Reproduce the records. Keep every word exact and include no images.

+ + +

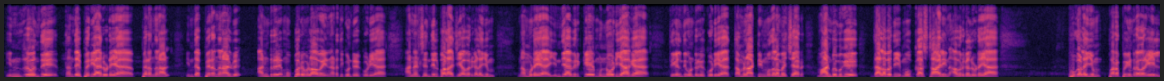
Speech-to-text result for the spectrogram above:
இன்று வந்து தந்தை பெரியாருடைய பிறந்தநாள். இந்த பிறந்தநாள் அன்று முப்பெரும் விழாவை நடத்தி கொண்டிருக்கக்கூடிய அண்ணன் செந்தில் பாலாஜி அவர்களையும் நம்முடைய இந்தியாவிற்கே முன்னோடியாக திகழ்ந்து கொண்டிருக்கக்கூடிய தமிழ்நாட்டின் முதலமைச்சர் மாண்புமிகு தளபதி மு க ஸ்டாலின் அவர்களுடைய புகழையும் பரப்புகின்ற வகையில்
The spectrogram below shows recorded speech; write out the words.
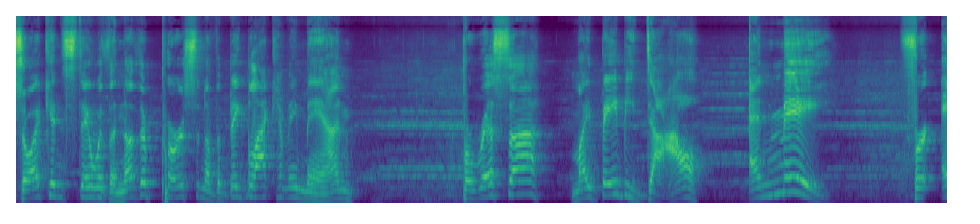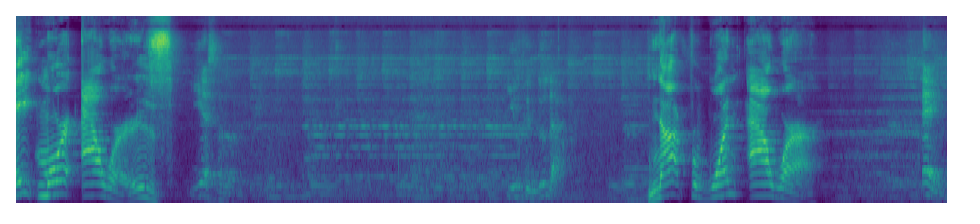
So I can stay with another person of a big black heavy man, Barissa, my baby doll, and me for eight more hours. Yes, adorable. You can do that. Not for one hour. Eight.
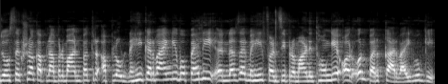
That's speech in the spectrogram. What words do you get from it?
जो शिक्षक अपना प्रमाण पत्र अपलोड नहीं करवाएँगे, वो पहली नज़र में ही फर्जी प्रमाणित होंगे और उन पर कार्रवाई होगी।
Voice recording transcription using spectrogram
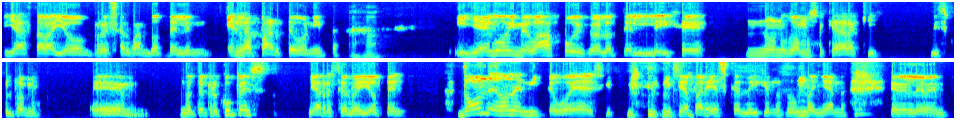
ya estaba yo reservando hotel en, la parte bonita. Y llego y me bajo y veo el hotel y le dije, no nos vamos a quedar aquí, discúlpame. Em, no te preocupes, ya reservé yo hotel. ¿Dónde, dónde? Ni te voy a decir, ni te aparezcas. Le dije, nosotros mañana en el evento.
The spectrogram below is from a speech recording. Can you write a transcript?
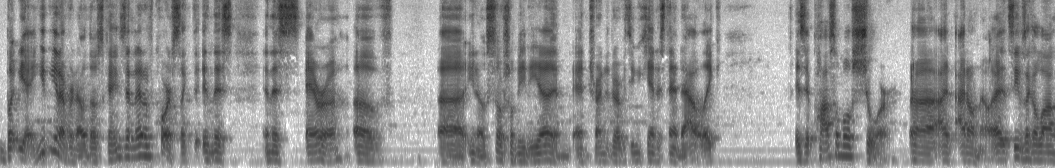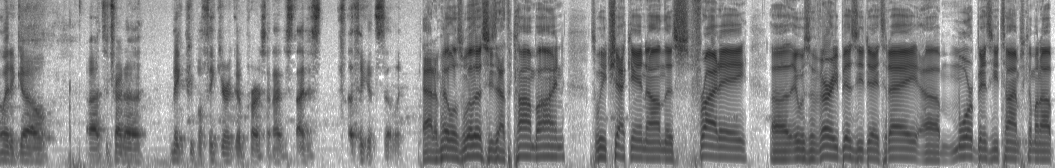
But yeah, you, you never know those things. And then of course, like in this in this era of uh, you know social media and, and trying to do everything you can to stand out, like is it possible? Sure. Uh, I I don't know. It seems like a long way to go uh, to try to make people think you're a good person. I just I just I think it's silly. Adam Hill is with us. He's at the combine. So we check in on this Friday. Uh, it was a very busy day today. Uh, more busy times coming up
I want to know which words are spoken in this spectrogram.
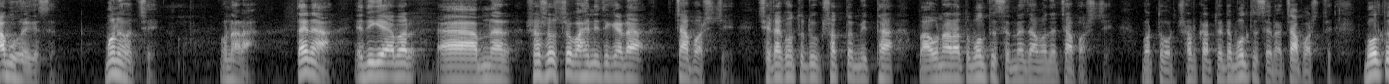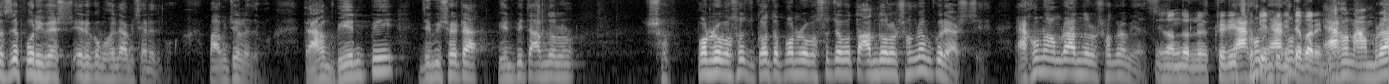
কাবু হয়ে গেছেন মনে হচ্ছে ওনারা। তাই না? এদিকে আবার আপনার সশস্ত্র বাহিনী থেকে একটা চাপ আসছে। সেটা কতটুকু সত্য মিথ্যা বা ওনারা তো বলতেছেন না যে আমাদের চাপ আসছে। বর্তমান সরকার তো এটা বলতেছে না চাপ আসছে। বলতেছে যে পরিবেশ এরকম হলে আমি ছেড়ে দেবো বা আমি চলে দেবো। তা এখন বিএনপি যে বিষয়টা বিএনপিতে আন্দোলন পনেরো বছর গত পনেরো বছর যাবত আন্দোলন সংগ্রাম করে আসছে। এখনও আমরা আন্দোলন সংগ্রামী আছি। আন্দোলনের ক্রেডিট এখন আমরা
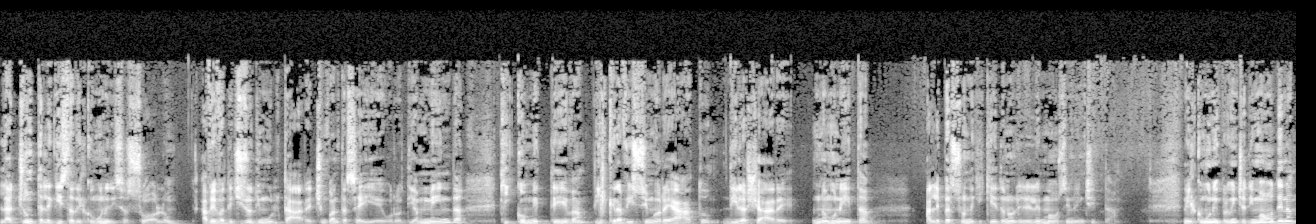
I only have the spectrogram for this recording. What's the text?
La giunta leghista del comune di Sassuolo aveva deciso di multare 56 euro di ammenda chi commetteva il gravissimo reato di lasciare una moneta alle persone che chiedono l'elemosina in città. Nel comune in provincia di Modena,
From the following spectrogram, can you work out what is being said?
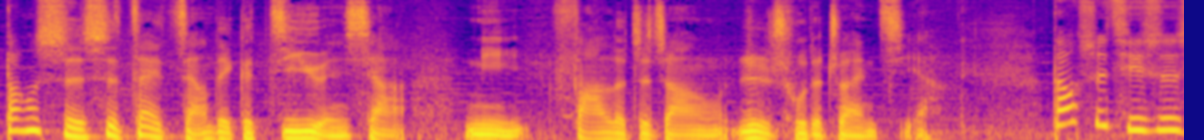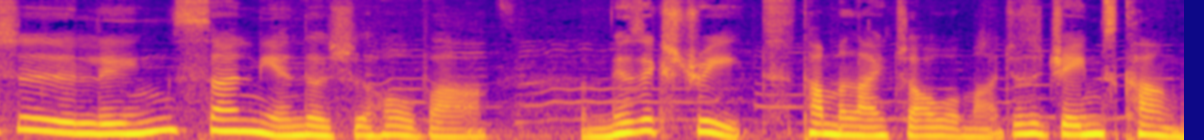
当时是在怎样的一个机缘下，你发了这张《日出》的专辑啊？当时其实是零三年的时候吧，Music Street 他们来找我嘛，就是 James Kang 啊、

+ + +

| Task response |
Speech-to-text result for the spectrogram above:
இன்று வந்து தந்தை பெரியாருடைய பிறந்தநாள். இந்த பிறந்தநாள் அன்று முப்பெரும் விழாவை நடத்தி கொண்டிருக்கக்கூடிய அண்ணன் செந்தில் பாலாஜி அவர்களையும் நம்முடைய இந்தியாவிற்கே முன்னோடியாக திகழ்ந்து கொண்டிருக்கக்கூடிய தமிழ்நாட்டின் முதலமைச்சர் மாண்புமிகு தளபதி மு க ஸ்டாலின் அவர்களுடைய புகழையும் பரப்புகின்ற வகையில்
The spectrogram below shows recorded speech; write out the words.
So I can stay with another person of a big black heavy man, Barissa, my baby doll, and me for eight more hours. Yes, adorable. You can do that. Not for one hour. Eight.
That's speech in the spectrogram. What words do you get from it?
जो शिक्षक अपना प्रमाण पत्र अपलोड नहीं करवाएँगे, वो पहली नज़र में ही फर्जी प्रमाणित होंगे और उन पर कार्रवाई होगी।
Voice recording transcription using spectrogram
ya estaba yo reservando hotel en, la parte bonita. Y llego y me bajo y veo el hotel y le dije, no nos vamos a quedar aquí, discúlpame. Em, no te preocupes, ya reservé yo hotel. ¿Dónde, dónde? Ni te voy a decir, ni te aparezcas. Le dije, nosotros mañana en el evento.
The spectrogram below is from a speech recording. Can you write a transcript?
But yeah, you, you never know those things. And then of course, like in this in this era of uh, you know social media and, and trying to do everything you can to stand out, like is it possible? Sure. Uh, I I don't know. It seems like a long way to go uh, to try to make people think you're a good person. I just I just I think it's silly. Adam Hill is with us. He's at the combine. So we check in on this Friday. Uh, it was a very busy day today. Uh, more busy times coming up
I want to know which words are spoken in this spectrogram.
কাবু হয়ে গেছেন মনে হচ্ছে ওনারা। তাই না? এদিকে আবার আপনার সশস্ত্র বাহিনী থেকে একটা চাপ আসছে। সেটা কতটুকু সত্য মিথ্যা বা ওনারা তো বলতেছেন না যে আমাদের চাপ আসছে। বর্তমান সরকার তো এটা বলতেছে না চাপ আসছে। বলতেছে যে পরিবেশ এরকম হলে আমি ছেড়ে দেবো বা আমি চলে দেবো। তা এখন বিএনপি যে বিষয়টা বিএনপিতে আন্দোলন পনেরো বছর গত পনেরো বছর যাবত আন্দোলন সংগ্রাম করে আসছে। এখনও আমরা আন্দোলন সংগ্রামী আছি। আন্দোলনের ক্রেডিট এখন আমরা
I only have the spectrogram for this recording. What's the text?
La giunta leghista del comune di Sassuolo aveva deciso di multare 56 euro di ammenda chi commetteva il gravissimo reato di lasciare una moneta alle persone che chiedono l'elemosina in città. Nel comune in provincia di Modena,
From the following spectrogram, can you work out what is being said?
当时是在怎样的一个机缘下，你发了这张《日出》的专辑啊？当时其实是零三年的时候吧，Music Street 他们来找我嘛，就是 James Kang 啊、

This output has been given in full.